31
Comparison ObjectInterpretationDecoding ProblemStd. Parameters list-decodable codes (x,y) = (y,Enc(x) y ) T = {(y,r y )} ) |LIST(T,1/q+ )| K q, constant, M,D=O(n), K=n O(1) samplers x,y) = Samp(x) y |LIST(T, (T)+ )| Nn=O(m+log(1/ )),K= N D=O((1/ ) log(1/ )). expanders (x,y) = y’th nbr of x |T| < AK ) |LIST(T,1)| |T|/A M=N, D=O(1), A>1 K= (N) pseudorandom generators (f,y)=G f (y)|LIST(T, (T)+ )| K + “local list-decoding” m=1/ [n c,N 1/c ], D=poly(n), k=poly(m) : [N] [D] [M] N=2 n,D=2 d,… T [M] LIST (T, )={x [N] : Pr y [ (x,y) T] > }

32
Comparison ObjectInterpretationDecoding ProblemStd. Parameters list-decodable codes (x,y) = (y,Enc(x) y ) T = {(y,r y )} ) |LIST(T,1/q+ )| K q, constant, M,D=O(n), K=n O(1) samplers x,y) = Samp(x) y |LIST(T, (T)+ )| Nn=O(m+log(1/ )),K= N D=O((1/ ) log(1/ )). expanders (x,y) = y’th nbr of x |T| < AK ) |LIST(T,1)| |T|/A M=N, D=O(1), A>1 K= (N) pseudorandom generators (f,y)=G f (y)|LIST(T, (T)+ )| K + “local list-decoding” m=1/ [n c,N 1/c ], D=poly(n), k=poly(m) randomness extractors x,y) = Ext(x,y) |LIST(T, (T)+ )| KD=poly(n/ ), k=O(m) hardness amplifiers (f,y)= (y,Amp f (y)) T = {(y,r y )} ) |LIST(T,1/q+ )| K + “local list-decoding” q constant, M,D=O(n). k=poly(n/ )
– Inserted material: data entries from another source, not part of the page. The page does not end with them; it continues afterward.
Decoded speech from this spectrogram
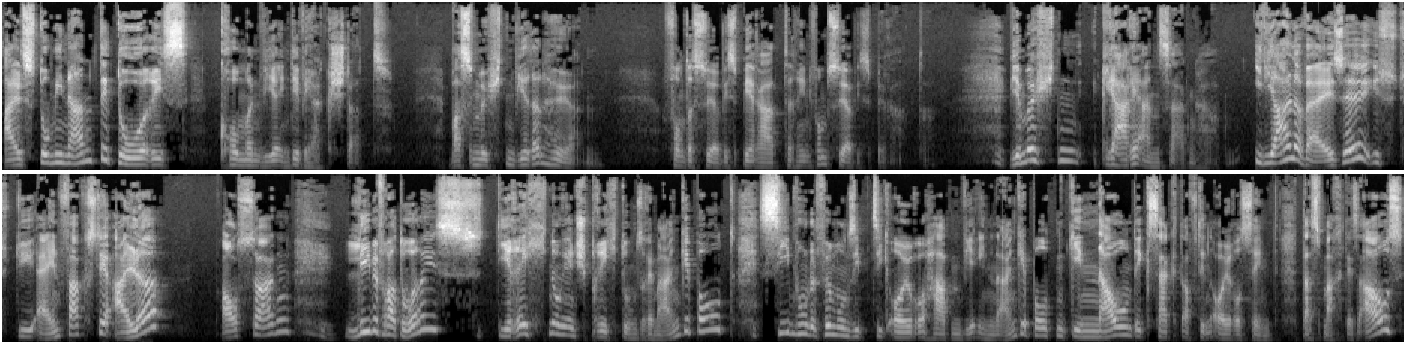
als dominante Doris kommen wir in die Werkstatt. Was möchten wir dann hören? Von der Serviceberaterin, vom Serviceberater. Wir möchten klare Ansagen haben. Idealerweise ist die einfachste aller Aussagen. Liebe Frau Doris, die Rechnung entspricht unserem Angebot. 775 Euro haben wir Ihnen angeboten, genau und exakt auf den Eurocent. Das macht es aus.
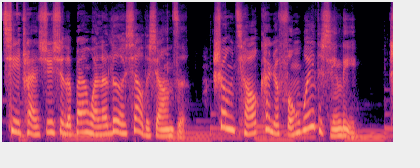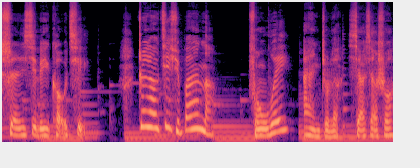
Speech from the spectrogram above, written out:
气喘吁吁的搬完了乐笑的箱子，盛乔看着冯威的行李，深吸了一口气，正要继续搬呢，冯威按住了，笑笑说。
33
Conclusions Many pseudorandom objects are almost equivalent. Each brings different intuition, techniques, parameters. Open: single construction : [N] [D] [M] optimal for all? –For every T [M], [0,1], |LIST(T, )| f(|T|, ) for f as small as possible. – (x,y) = (y, ) – poly-time computable –Efficient local list-decoding For more information, see proceedings and http://seas.harvard.edu/~salil/pseudorandomness

Similar presentations

OK

Randomness Extractors: Motivation, Applications and Constructions Ronen Shaltiel University of Haifa.

Randomness Extractors: Motivation, Applications and Constructions Ronen Shaltiel University of Haifa.

© 2018 SlidePlayer.com Inc.

All rights reserved.

Ads by Google

Ppt on total hip replacement Ppt on art of war bone Ppt on pricing policy document Ppt on power generation transmission and distribution Ppt on save environment drawings Ppt on construction site safety Ppt on review writing Ppt online exam form Ppt on various services provided by internet Ppt on conservation of wildlife and natural vegetation killer